GM Mayor Andy BurnhamGM Mayor Andy Burnham
GM Mayor Andy Burnham

What has Andy Burnham said?

He said: “Under the new Chief Constable’s leadership, he has already made considerable progress in tackling crime and remains on track to fully implement his improvement plan.

“While there is still more to do, I hope the public will agree with me in this consultation process to support our police by giving them more funding so they can truly transform into the service we want them to be and keep our communities safe.”

The consultation for the police precept proposes a £10 increase for Band D properties, raising the annual rate from £218.30 to £228.30 from next year.

Band B properties would see an increase of £7.77, if the proposal is approved.

What will the tax rise cover?

Together with the central government policing grant, the increased funding from the precept would fund 438 additional police officers of which 60 would be dedicated to road safety freeing up officers to focus on public transport.

It would also fund the ‘transformation’ of the GMP contact centre which deals with 999 and 101 calls with more staff to ensure calls are answered quickly.

The mayor had promised previous police precept increases would be invested in the 101 service, and the report by inspectors did recognise an improvement.

This investment would increase staffing levels and flexibility to ensure calls are answered quickly and police officers are sent to those in need immediately.

The funding would also allow the force to continue with the new Operation Avro days of action which see a ‘surge’ of officers and specially trained teams dealing with issues communities tell the force they want to see dealt with.

And it would also fund a community messaging system that neighbourhood policing teams would use to inform the public about what they are doing.
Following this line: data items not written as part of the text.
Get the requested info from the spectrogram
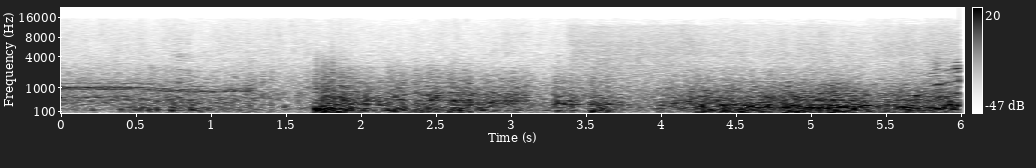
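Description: Thunderstorm sound effect with rain and rumbling thunder. A sudden loud thunderclap comes just under two seconds in, and the rumbling grows louder toward the end. A steady high whistling tone dies away in the first second or so.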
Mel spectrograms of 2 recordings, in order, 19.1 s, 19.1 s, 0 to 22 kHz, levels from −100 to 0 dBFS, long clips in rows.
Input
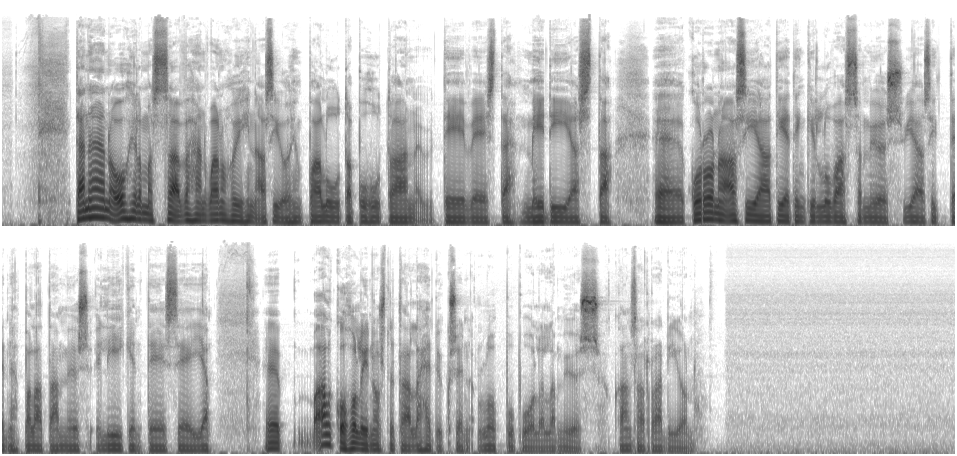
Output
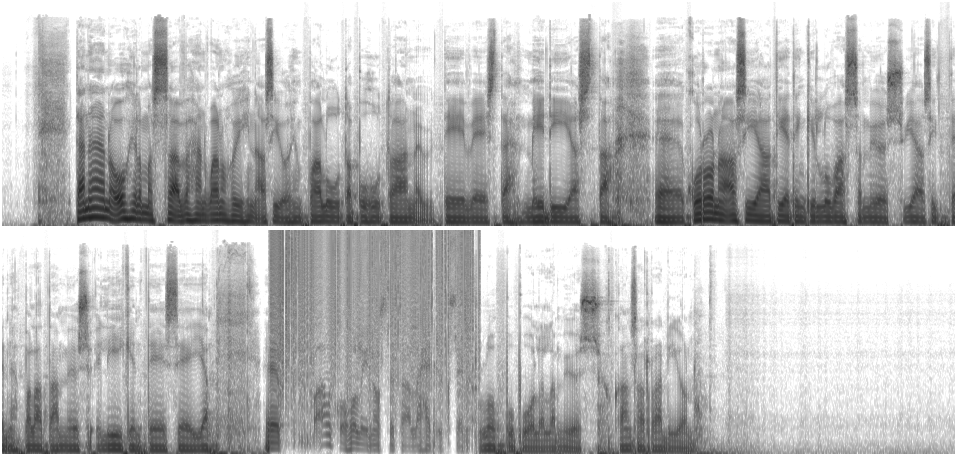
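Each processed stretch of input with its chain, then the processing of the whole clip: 0:12.20–0:14.31: spike at every zero crossing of −14 dBFS + high-pass filter 1,500 Hz 6 dB per octave + compressor whose output falls as the input rises −35 dBFS
whole clip: noise gate −44 dBFS, range −13 dB; tilt shelving filter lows +3.5 dB, about 790 Hz; level that may fall only so fast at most 37 dB per second

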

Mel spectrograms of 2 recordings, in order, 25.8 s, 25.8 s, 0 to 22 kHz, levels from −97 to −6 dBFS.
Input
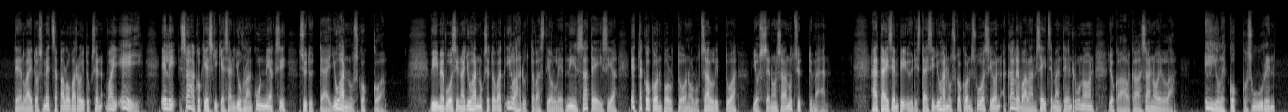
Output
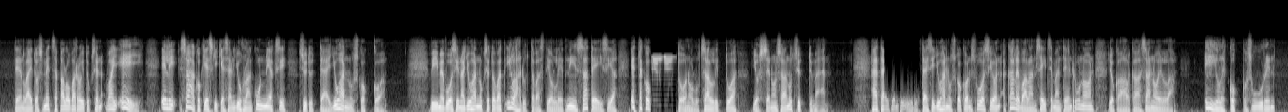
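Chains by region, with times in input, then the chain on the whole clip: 0:13.01–0:13.52: phases set to zero 188 Hz + downward compressor 1.5 to 1, threshold −50 dBFS + voice inversion scrambler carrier 2,700 Hz
0:17.67–0:18.39: Butterworth low-pass 630 Hz + downward compressor 4 to 1, threshold −36 dBFS
whole clip: Chebyshev low-pass filter 4,900 Hz, order 8; boost into a limiter +17.5 dB; level −4.5 dB

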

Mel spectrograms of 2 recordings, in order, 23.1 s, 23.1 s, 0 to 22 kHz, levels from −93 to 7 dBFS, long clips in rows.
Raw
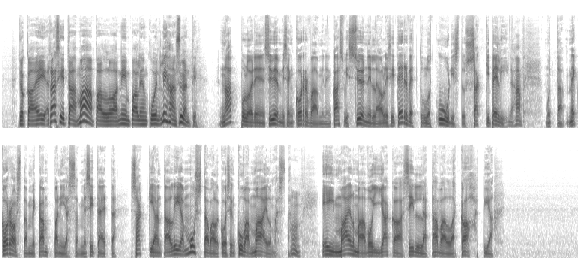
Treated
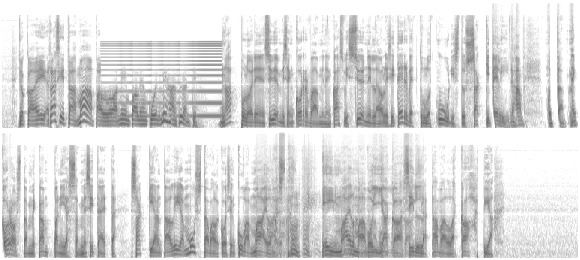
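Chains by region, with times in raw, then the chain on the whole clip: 0:01.96–0:04.39: low-pass filter 1,200 Hz 24 dB per octave + hum with harmonics 400 Hz, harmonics 15, −39 dBFS −2 dB per octave
0:09.81–0:11.70: mu-law and A-law mismatch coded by A + all-pass dispersion lows, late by 54 ms, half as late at 380 Hz
0:16.60–0:19.96: repeating echo 227 ms, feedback 25%, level −15 dB + leveller curve on the samples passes 2
whole clip: downward compressor 16 to 1, threshold −34 dBFS; high-shelf EQ 8,300 Hz +10 dB; notch filter 1,500 Hz, Q 6.7; level −1 dB

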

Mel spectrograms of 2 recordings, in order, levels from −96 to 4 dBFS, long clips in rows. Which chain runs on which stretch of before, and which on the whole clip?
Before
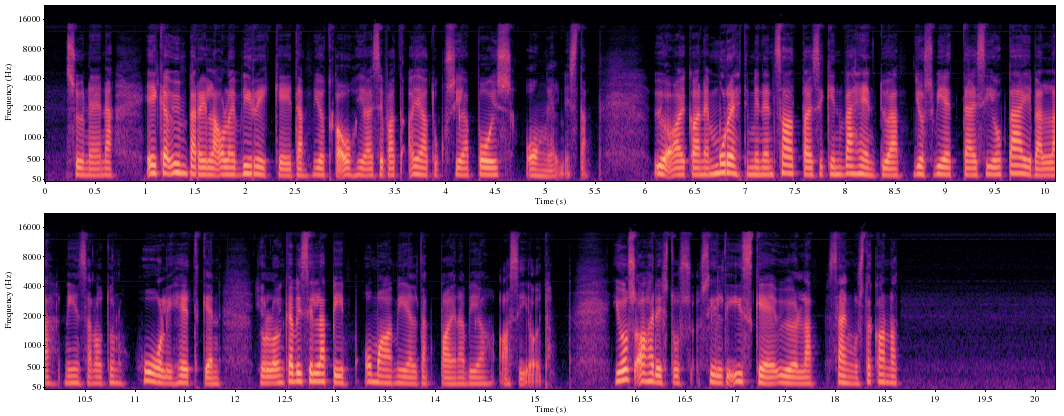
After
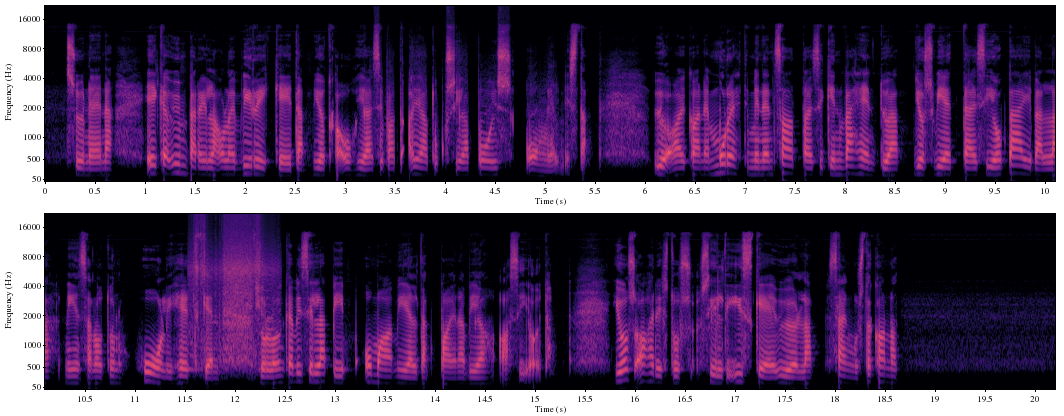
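0:03.24–0:05.22: downward compressor 10 to 1, threshold −22 dBFS + slack as between gear wheels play −40 dBFS
0:11.52–0:12.46: converter with a step at zero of −30 dBFS + parametric band 5,900 Hz +9 dB 0.54 octaves
whole clip: high-pass filter 640 Hz 24 dB per octave; dynamic equaliser 7,100 Hz, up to +5 dB, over −47 dBFS, Q 0.85; downward compressor 10 to 1, threshold −27 dBFS; level −6.5 dB

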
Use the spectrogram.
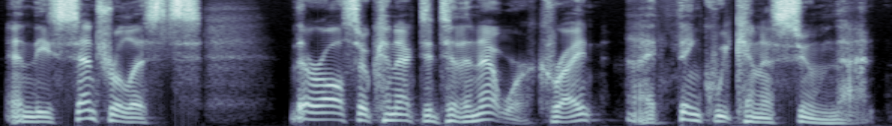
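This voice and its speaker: Brash young starship captain, close dry sound. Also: male voice, mid-range voice, animated, a little slow, no echo. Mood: serious, businesslike. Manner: slangy, blunt, cocky. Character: brash, casual young male starship captain, hot-headed but loyal. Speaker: video game voice actor. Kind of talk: voiced video game character lines.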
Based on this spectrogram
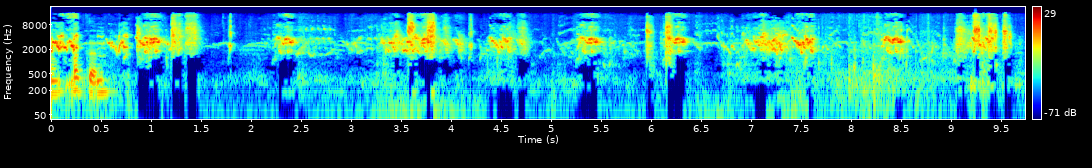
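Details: Budgerigars kept and bred at home as a hobby, chattering in high, scratchy, buzzy chirp bursts that come roughly every second, broken by short pauses, with a few sharper clicks and no other clear sounds.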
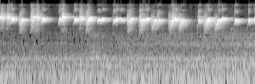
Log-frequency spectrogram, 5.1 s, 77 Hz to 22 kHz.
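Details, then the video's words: Seven-colour sunbird singing in captivity in Tân Phú, Đồng Nai, Vietnam, on 23 July 2022 while displaying and sparring; a steady stream of shrill, thin chips and short trills, pulsing in quick phrases for five seconds. "Chim Hút Mật 7 Màu Thuần Ngày 23/7/2022 Hót, Múa, Đấu Đá"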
Deputy Mayor for Policing, Crime and Criminal Justice, Beverley Hughes, said: “As we don’t have the same number of frontline officers we had back in 2011, it is vital that we continue to invest in our force to make sure they are focused on and have the resources they need to fight and prevent crime.

“Funds raised by the police precept will help us make further and faster changes to GMP including response times to reported crime, arresting more criminals, a one hundred per cent attendance offered to every victim of burglary, and more officers recruited to improve road safety.

“We want the public to have confidence in GMP again and with the help of local taxpayers through the police precept, I know we can do that.”

In September, inspectors found the force was putting public safety at risk due to its treatment of vulnerable victims due to ‘significant delays’ in responding.

But under the new Chief Constable Stephen Watson who took office last May, there has been ‘significant’ progress in performance, the mayor’s office says.

Compliance with crime recording standards improved from 77 % to more than 90 %, with over 95 per cent for crimes involving the most vulnerable victims, according to the Greater Manchester Combined Authority.

By the end of 2021, the 52-week average answer time for 999 calls was cut from 36 seconds to 27 seconds, with a 55 % fall in the incident waiting list.

Officers now attend 92 % of burglaries with the aim of offering attendance to every victim.

An investment in 167 extra new cars for response officers and increased driver training capacity means that more staff can respond to emergency situations.

The force also announced last year that a custody suite in Bolton which had closed would re-open as part of its plans to focus on arresting more criminals.

What’s next?

The final precept will be agreed by the Greater Manchester Police, Fire and Crime Panel which is made up of councillors from each of the 10 councils and is chaired by a councillor at an extraordinary meeting scheduled for 31 January.

The public can respond to the police precept consultation at by Thursday 27 January.